Free Advertising Using 5 Social Media Sites

You've been realizing lately that you really need to spread the word about your business, website, event or product. But you don't have the largest budget on the planet. If you're looking for ways to advertise for free, you might want to consider making full use of social media. Most social media platforms offer paid advertising – and if you have the budget, it's always better to cover all the bases. But there are some free methods and techniques utilizing social media that can really increase your exposure (and even your personal brand). Here are suggestions that have worked well for many internet marketers and entrepreneurs on these 5 social media sites… It's not enough just spread the word by blogging: You have to also promote your blog. Do it by using Delicious or Digg. Link to your blog from your Facebook news feed. Send people to your blog by tweeting on Twitter about your latest post; shorten the URL with bit.ly – and then check your stats on the number of clicks. Upload a video to YouTube, and make sure links to your business are placed in the first and last frame of your video (appearing long enough for people to quickly make a note of the link). Have the same URL in as many places on your YouTube channel page as you can manage.   Make sure it either (a) is extremely helpful about one tricky subject for the niche you're targeting or (b) contains all the elements of a viral video:  Memorable, entertaining, personal, unique – if appropriate, perhaps even funny.  (A Singing Parrot is far...

Prioritizing your Mobile Website Information

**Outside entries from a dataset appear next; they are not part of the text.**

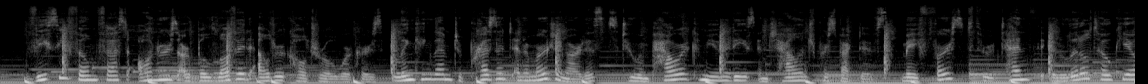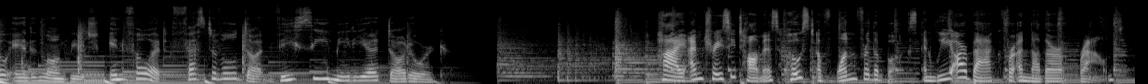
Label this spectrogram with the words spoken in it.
VC Film Fest honors our beloved elder cultural workers, linking them to present and emerging artists to empower communities and challenge perspectives. May 1st through 10th in Little Tokyo and in Long Beach. Info at festival.vcmedia.org. Hi, I'm Tracy Thomas, host of One for the Books, and we are back for another round.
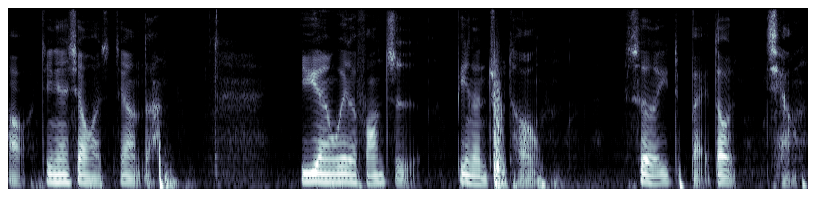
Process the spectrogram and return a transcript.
好，今天笑话是这样的：医院为了防止病人出逃，设了一百道墙。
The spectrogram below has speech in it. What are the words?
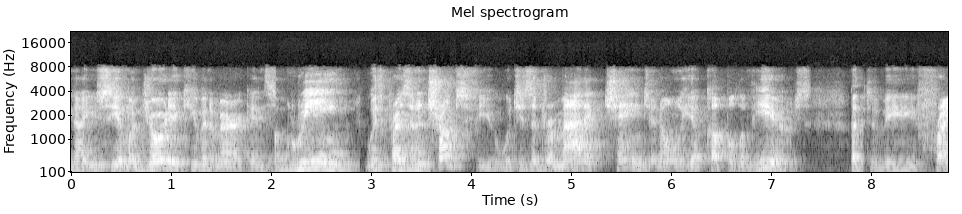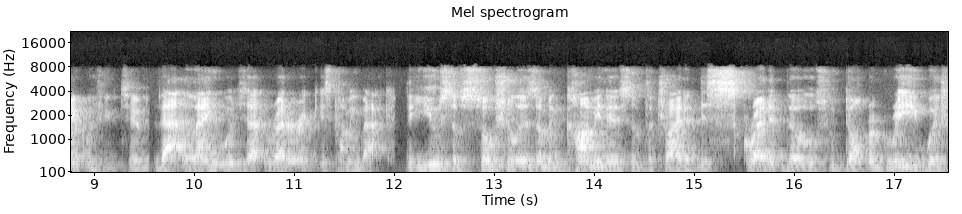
Now you see a majority of Cuban Americans agreeing with President Trump's view, which is a dramatic change in only a couple of years. But to be frank with you, Tim, that language, that rhetoric is coming back. The use of socialism and communism to try to discredit those who don't agree with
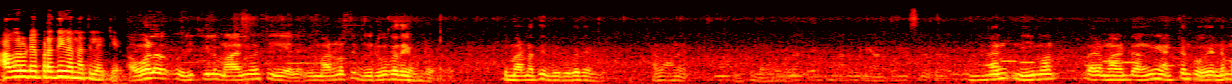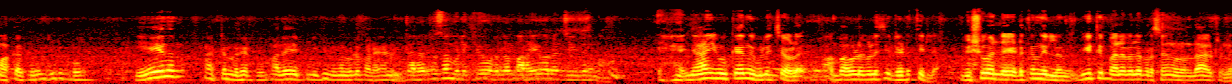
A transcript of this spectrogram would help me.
അവരുടെ പ്രതികരണത്തിലേക്ക്. അവൾ ഒരിക്കലും ആത്മഹത്യ ചെയ്യല. ഈ മരണത്തിൽ ദുരൂഹതയുണ്ട്. ഈ മരണത്തിൽ ദുരൂഹതയുണ്ട്. അതാണ്. ഞാൻ നിയമപരമായിട്ട് അങ്ങേ അറ്റം പോയി എന്റെ മക്കൾക്ക് വേണ്ടിയിട്ട് പോകും. ഏത് അറ്റം വരെ പോകും? അതേ എനിക്ക് നിങ്ങളോട് വല്ലതും ഞാൻ യു കെയിൽ നിന്ന് വിളിച്ചവളെ അപ്പോൾ അവൾ വിളിച്ചിട്ട് എടുത്തില്ല. വിഷുവല്ലേ എടുക്കുന്നില്ലെന്ന്. വീട്ടിൽ പല പല പ്രശ്നങ്ങൾ ഉണ്ടായിട്ടുണ്ട്.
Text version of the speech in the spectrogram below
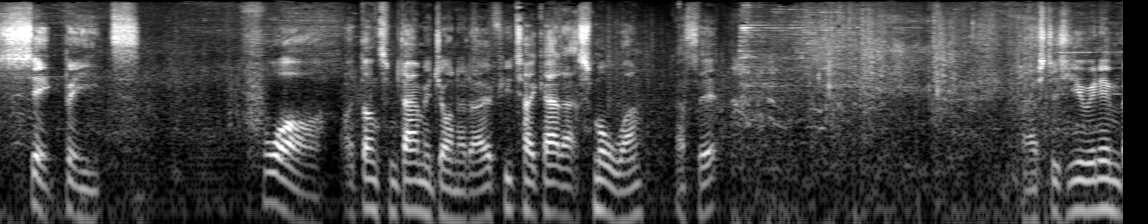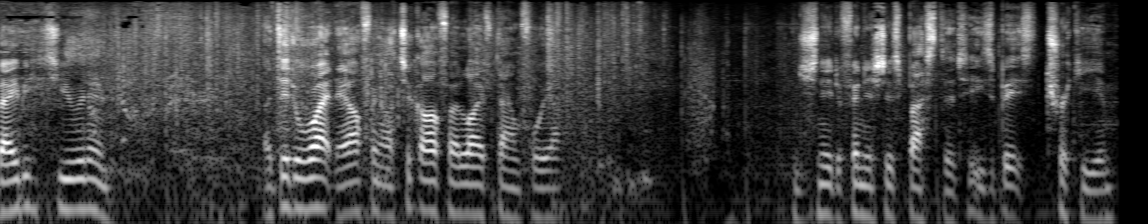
Sick beats. Whoa. I've done some damage on her though. If you take out that small one, that's it. That's just you and him, baby. It's you and him. I did alright there. I think I took half her life down for you. You just need to finish this bastard. He's a bit tricky, him.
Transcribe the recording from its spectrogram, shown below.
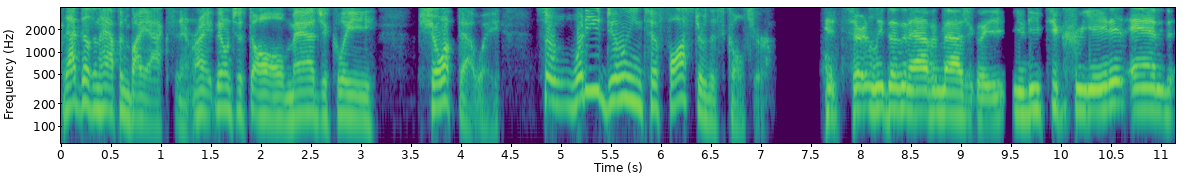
That doesn't happen by accident, right? They don't just all magically show up that way. So, what are you doing to foster this culture? It certainly doesn't happen magically. You need to create it. And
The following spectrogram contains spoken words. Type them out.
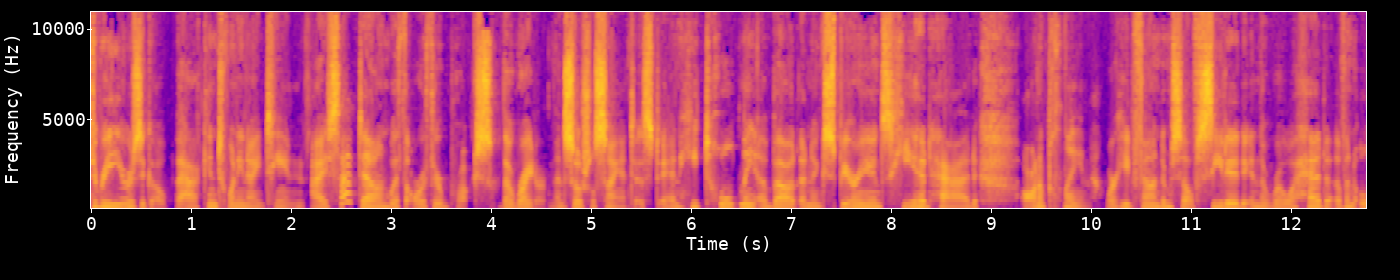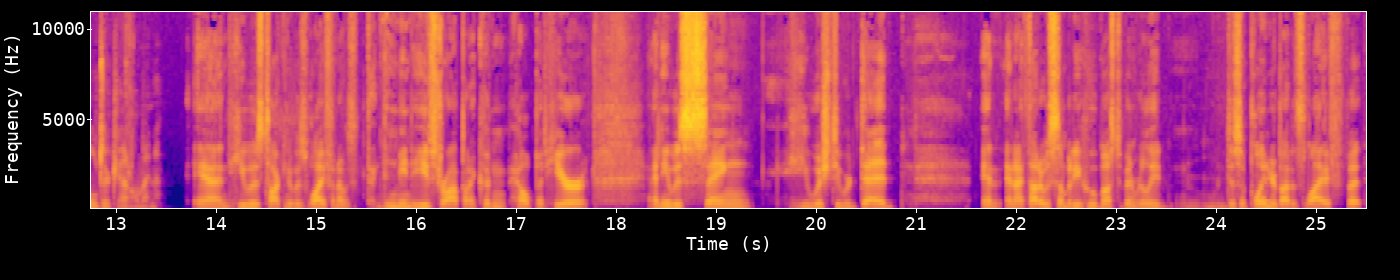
Three years ago, back in 2019, I sat down with Arthur Brooks, the writer and social scientist, and he told me about an experience he had had on a plane where he'd found himself seated in the row ahead of an older gentleman. And he was talking to his wife, and I was I didn't mean to eavesdrop, but I couldn't help but hear. And he was saying he wished he were dead. And and I thought it was somebody who must have been really disappointed about his life, but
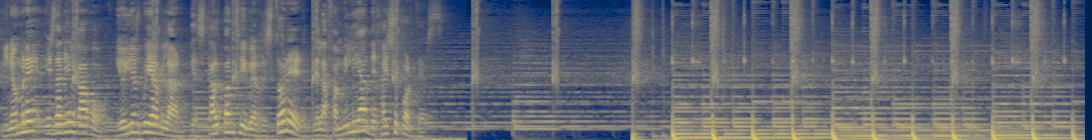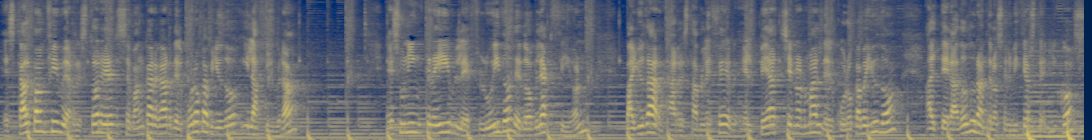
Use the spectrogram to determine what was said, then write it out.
Mi nombre es Daniel Gago y hoy os voy a hablar de Scalp and Fiber Restorer de la familia de High Supporters. Scalp and Fiber Restorer se va a encargar del cuero cabelludo y la fibra. Es un increíble fluido de doble acción. Va a ayudar a restablecer el pH normal del cuero cabelludo alterado durante los servicios técnicos.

Image via CrunchBase Just as Twitter is a micro-blog version of regular blogs, allowing only “posts” of 140 characters, stripped down to the bare minimum, so mobile websites are stripped down versions of “main” websites, showing only the most important information. What constitutes “the most important information”?  In a nutshell, stuff the user needs to know. Photos are gone. Graphics are gone. Ads are gone (though that is about to change, thanks to mobile advertising companies such as AdMob). Everything is strictly “need to know”. What graphics should you “keep”, when creating a mobile version of your website? Well, human beings thrive on consistency and love repetition, so by all means, keep the same colors as your main PC site (even though the layout will have to be different). If you have a “branded” business with a logo, it's a good idea to include a small version of your logo on your home page. And pay particular attention to navigation. (Remember, people are going to be accessing your information on tiny browsers – often while multi-tasking (a polite way of saying “driving”.)  Which we hope not. One of the most important items to include? Reassurances about security, if your mobile website visitors are going to be doing any e-trade. One other thing to remember about many mobile devices:  They don't like JavaScript, so your standard Google Analytics won't work. You can try out a commercial service, but this is where AdMob Analytics really comes into its own. (It's free, too – as is www.motally.com!) And if the thought of learning Tiny XHTML (the latest mobile website coding language) turns...